on the question of notice is premised upon an incorrect view of the burden of
proof and is not sustainable. Moreover, while we agree completely that
generalized criticisms of shortcomings in a party's product or performance will
ordinarily be insufficient, without more, to serve as a notice-triggering
circumstance for purposes of claims-made coverage, this is not the gardenvariety case. Here, the insureds' lack of proof is a determining factor. In short,
our reading of the record in the light of the proper burden of proof leads us to
conclude that judgment should properly enter in favor of Northbrook. The
district court's contrary judgment is therefore reversed.
108 Reversed. Costs to appellant.

Individual plaintiffs Brown and Daltas are architects and the founders of BDA.
They also hold significant stakes in BDASA. Both were named insureds on the
insurance policy at the heart of this litigation

The applicable exchange rate between the Saudi Riyadh and the dollar is SR
3.75 per $1.00

Although Northbrook has not specifically argued that an erroneous shift in the
burden of proof was implicit in the court's notice of circumstances finding, it
can in no way be seen as having conceded that the burden was its own. In its

appellate briefs and throughout the course of this case, Northbrook has treated
the burden of proving coverage as being properly placed upon the insureds. The
insureds never disputed this position. Moreover, at oral argument, counsel for
the insureds acknowledged that the insureds bore the burden of proof on
another issue--the question whether the November 25, 1981 letter from BDA to
Shand constituted adequate notice under the Policy's discovery clause-analytically analogous to the instant question. Thus, we discern no procedural
bar to our analyzing the correctness of the trial court's finding through the lens
of the burden of proof. Contrast Dedham Water, 972 F.2d at 458-59 (party's
acquiescence in the application of a rule of law in the trial court precludes it
from subsequently challenging the rule); Templeman v. Chris Craft Corp., 770
F.2d 245, 247-48 (1st Cir.) (party's failure to object below to magistrate judge's
choice-of-law ruling barred appeals court challenge to the ruling), cert. denied,
474 U.S. 1021, 106 S.Ct. 571, 88 L.Ed.2d 556 (1985)

In stating in their brief that "[g]eneralized criticisms of the design by a

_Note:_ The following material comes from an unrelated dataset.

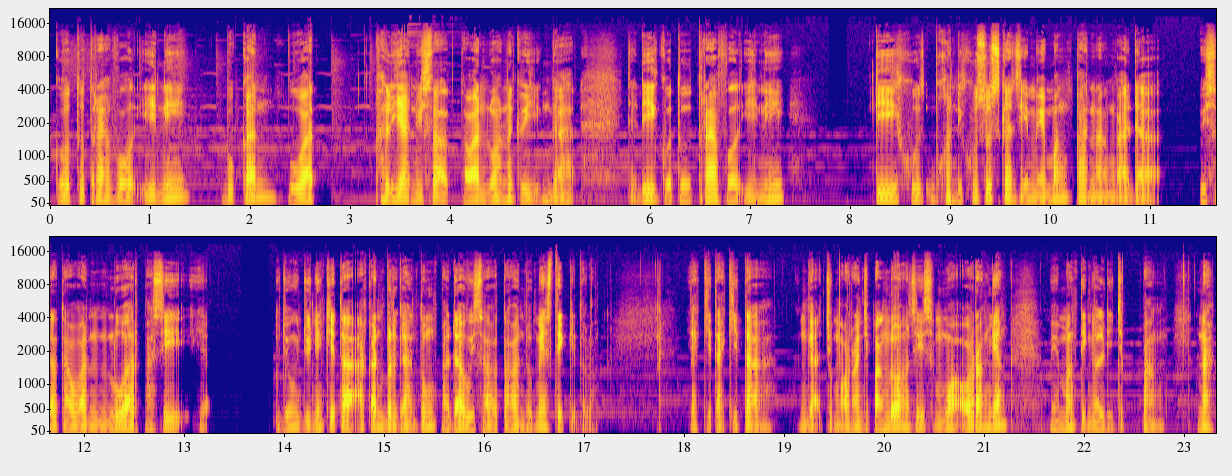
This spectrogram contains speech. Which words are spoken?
Go to Travel ini bukan buat kalian wisatawan luar negeri, enggak. Jadi Go to Travel ini di bukan dikhususkan sih memang karena enggak ada wisatawan luar pasti ya ujung-ujungnya kita akan bergantung pada wisatawan domestik gitu loh. Ya kita-kita nggak cuma orang Jepang doang sih, semua orang yang memang tinggal di Jepang. Nah,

contractor, far from being unusual in any construction setting, are simply not
events which require a designer to put his carrier on notice," the insureds may
be implying that no sufficiently serious or specific design criticisms were
lodged against them by LWA prior to the policy period. Without further
explication (including a statement as to where and when the criticisms became
sufficiently serious and specific) and supporting record evidence, however,
such an implication is inadequate